The Tech - Online EditionMIT's oldest and largest
newspaper & the first
newspaper published
on the web
Boston Weather: 58.0°F | Fog/Mist

LSC to Raise Movie Ticket Price

By Vipul Bhushan
and Eric Richard

Staff Reporters

The Lecture Series Committee may have threatened the stability of the Boston-area Consumer Price Index when it increased ticket prices by 50 cents early this month.

At LSC's Feb. 8 general committee meeting, the committee voted to raise its price for standard movie admissions from $1.50 to $2.00, effective Sept. 1. Yesterday, LSC's executive committee voted to increase Superticket prices from $28 to $35, increasing prices from $1.40 to $1.75 per movie.

An LSC ticket is one of many goods included in the calculation of the Boston CPI, which is ultimately used to compute the nation's CPI. The price increase will have a negligible effect.

LSC Chairman Scott D. Centurino '94 was not surprised by the increase in standard admission prices, saying, "It was time for it to happen." The last increase -- a 50-cent jump from $1 to the current $1.50 -- occurred in 1987 and, according to Centurino, "made [the current increase] past due."

Given its current revenues, LSC "can barely keep its equipment going," said Jerome D. Marty '93, LSC treasurer. LSC could survive without the price increase, he explained, but would be unable to sponsor lectures, make equipment upgrades, or replace major pieces of equipment.

Funding needed for lectures

Centurino justified the price increase by citing a desire to continue offering lectures, the increasing expenses of movies, a decreasing attendance, and a four-year absence of major equipment purchases. LSC hopes to use the increased revenue to improve the lectures it sponsors. While LSC has brought such speakers as Isaac Asimov, William Shatner, Jacques Cousteau, and Mel Blanc, Marty said the lecture budget "has been miniscule" in recent years, making the sponsorship of such general appeal lecturers financially impossible.

"We would like to get more general interest lectures," said Centurino. "Lectures lately have been by relatively narrow-interest people."

James L. Kirtley Jr. '94, lecture director, said he hopes the increase will "jump start the lecture series in the coming years."

Marty explained that fees for lecturers have been increasing rapidly as well. While LSC was able to fill Kresge Auditorium in 1987 by providing Leonard Nimoy with an $8,000 honorarium, Marty estimated that it would cost approximately four times as much today.

LSC also hopes to upgrade its projection system to digital sound once a standard is adopted by the Motion Picture Association of America, and possibly repair or replace its printing press, Centurino said.

Movies costs have risen

The other major increase in LSC's expenditures has been the rising price of movies, explained Marty. He attributed some of the price increase to the effects of a near-monopoly on distribution of second-run films. Older movies, he went on to say, like the ones LSC shows on Sundays, have risen substantially in price over the past five years.

Centurino does not think the price increase will affect movie attendance, saying the increase "is on a small scale," and ticket prices would still cost less than one-third of the prices charged at local theaters.
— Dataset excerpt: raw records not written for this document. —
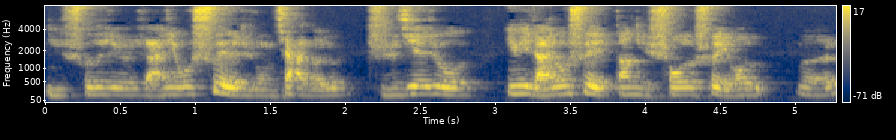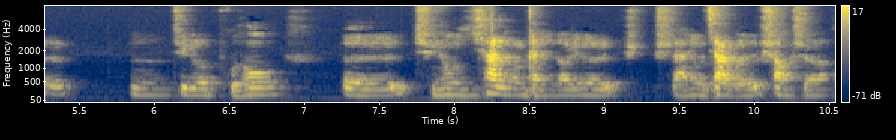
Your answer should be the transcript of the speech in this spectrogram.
你说的这个燃油税的这种价格，就直接就因为燃油税，当你收了税以后，呃嗯，这个普通呃群众一下就能感觉到这个燃油价格上升了。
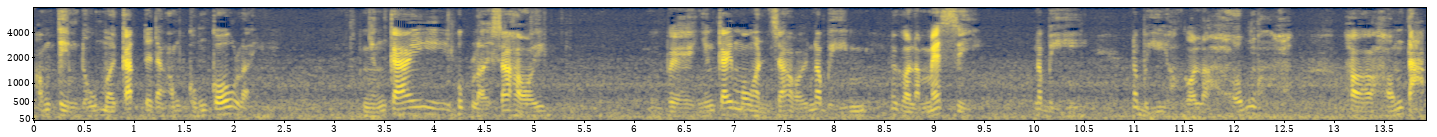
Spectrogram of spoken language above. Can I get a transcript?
ông tìm đủ mọi cách để đàn ông củng cố lại những cái phúc lợi xã hội. Về những cái mô hình xã hội nó bị, nó gọi là messy, nó bị nó bị gọi là hỗn hỗn tạp.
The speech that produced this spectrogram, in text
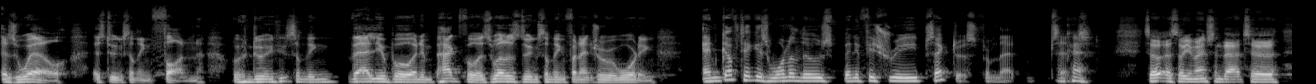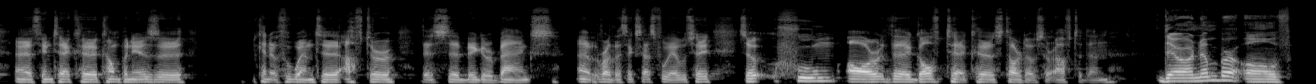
as well as doing something fun or doing something valuable and impactful as well as doing something financially rewarding and govtech is one of those beneficiary sectors from that sense okay. So, uh, so you mentioned that uh, uh, fintech uh, companies uh, kind of went uh, after this bigger banks rather successfully, I would say. So, whom are the GovTech startups are after then? There are a number of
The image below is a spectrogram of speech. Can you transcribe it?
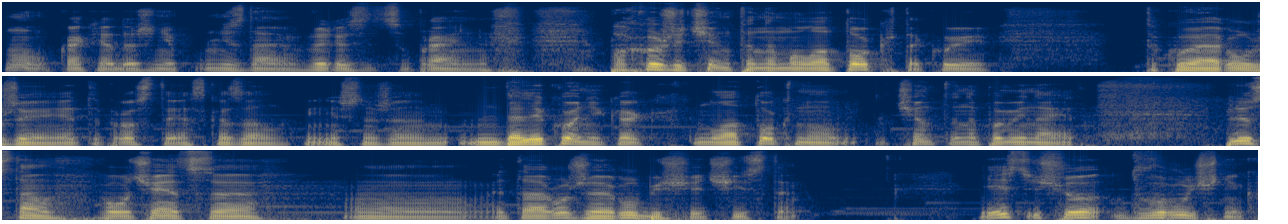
ну, как я даже не, не знаю выразиться правильно. Похоже чем-то на молоток, такой такое оружие. Это просто, я сказал, конечно же, далеко не как молоток, но чем-то напоминает. Плюс там, получается, э, это оружие рубящее чисто. Есть еще двуручник.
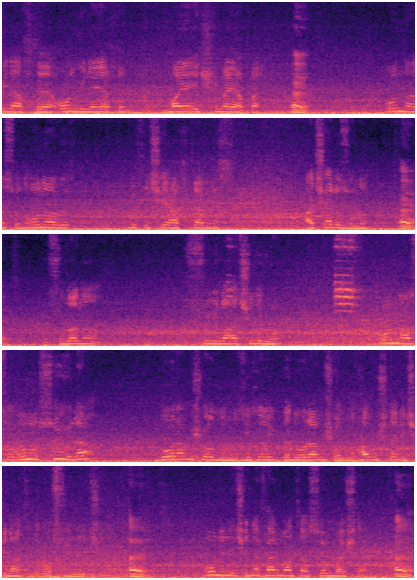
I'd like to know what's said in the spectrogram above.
Bir hafta 10 güne yakın maya ekşime yapar. evet, Ondan sonra onu alır, bir fıçıya aktarırız. Açarız onu. evet, Sulanı, suyuna açılır o. Ondan sonra onun suyuyla doğramış olduğumuz, yıkayıp da doğramış olduğumuz havuçlar içine atılır, o suyun içine. evet, Onun içinde fermentasyon başlar. evet,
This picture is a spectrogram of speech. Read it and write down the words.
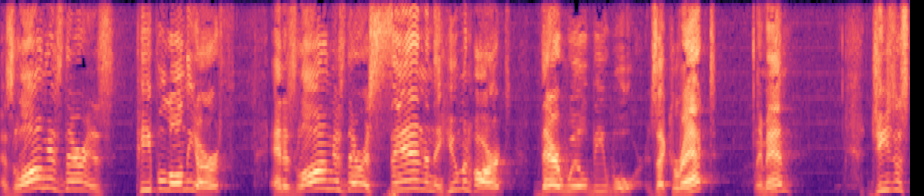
As long as there is people on the earth, and as long as there is sin in the human heart, there will be war. Is that correct? Amen? Jesus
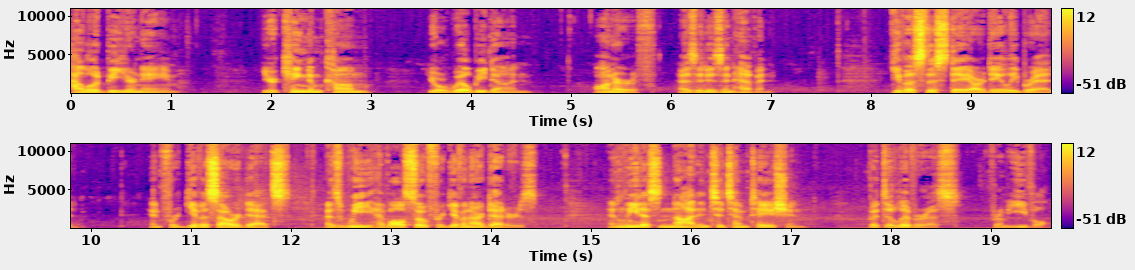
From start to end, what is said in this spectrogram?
Hallowed be your name. Your kingdom come, your will be done, on earth as it is in heaven. Give us this day our daily bread, and forgive us our debts, as we have also forgiven our debtors. And lead us not into temptation, but deliver us from evil.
He contended that time is a greater factor than money for most MIT students in deciding whether or not to attend LSC movies.
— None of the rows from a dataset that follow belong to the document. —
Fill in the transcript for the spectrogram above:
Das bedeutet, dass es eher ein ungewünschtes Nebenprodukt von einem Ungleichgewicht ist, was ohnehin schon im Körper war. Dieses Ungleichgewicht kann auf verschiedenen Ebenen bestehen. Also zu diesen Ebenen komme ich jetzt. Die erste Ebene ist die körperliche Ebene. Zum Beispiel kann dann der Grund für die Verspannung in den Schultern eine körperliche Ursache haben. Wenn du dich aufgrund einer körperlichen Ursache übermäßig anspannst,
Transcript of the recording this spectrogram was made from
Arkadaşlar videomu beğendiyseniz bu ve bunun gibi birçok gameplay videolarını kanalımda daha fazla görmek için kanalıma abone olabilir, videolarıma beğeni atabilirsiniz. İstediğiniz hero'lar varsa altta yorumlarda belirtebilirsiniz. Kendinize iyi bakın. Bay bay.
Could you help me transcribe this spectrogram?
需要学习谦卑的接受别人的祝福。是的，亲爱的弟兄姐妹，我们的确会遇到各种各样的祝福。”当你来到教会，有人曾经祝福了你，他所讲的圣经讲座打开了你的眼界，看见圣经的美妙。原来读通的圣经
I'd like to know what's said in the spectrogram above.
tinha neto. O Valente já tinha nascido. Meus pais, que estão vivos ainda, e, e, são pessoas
Centurino ascribed the slightly falling movie attendance to a "shift in the focus of MIT," making it "more likely [that students would] do other things for entertainment." He also dismissed videotape rentals as a direct competitor for movie patrons, observing that both were relatively cheap.

Movie patrons tend to agree with Centurino's assessment. "It's still pretty cheap compared to the theater or renting a movie," said Pappudu Sriram '96, "It wouldn't bother me."

Sriram does not think the price increase will change the roughly six movies per term she sees, explaining that her attendance "would depend on what [LSC was] playing."

Umar Farooq '96 thinks LSC "shouldn't raise prices if they can help it," although he feels $2 is "still okay." Farooq said he currently watches two or three LSC movies per week, and did not think the price increase would affect his attendance much.

Debate at the general committee meeting was lively at times, with members concerned about raising the price of what they maintained should be provided as a community service. Proponents of the price increase proposal countered that a higher admission price would increase the quality of movies and provide better lectures, which was LSC's original mission. Despite the lengthy debate on the issue, the motion passed with 67 voting in favor, none against, and six abstentions.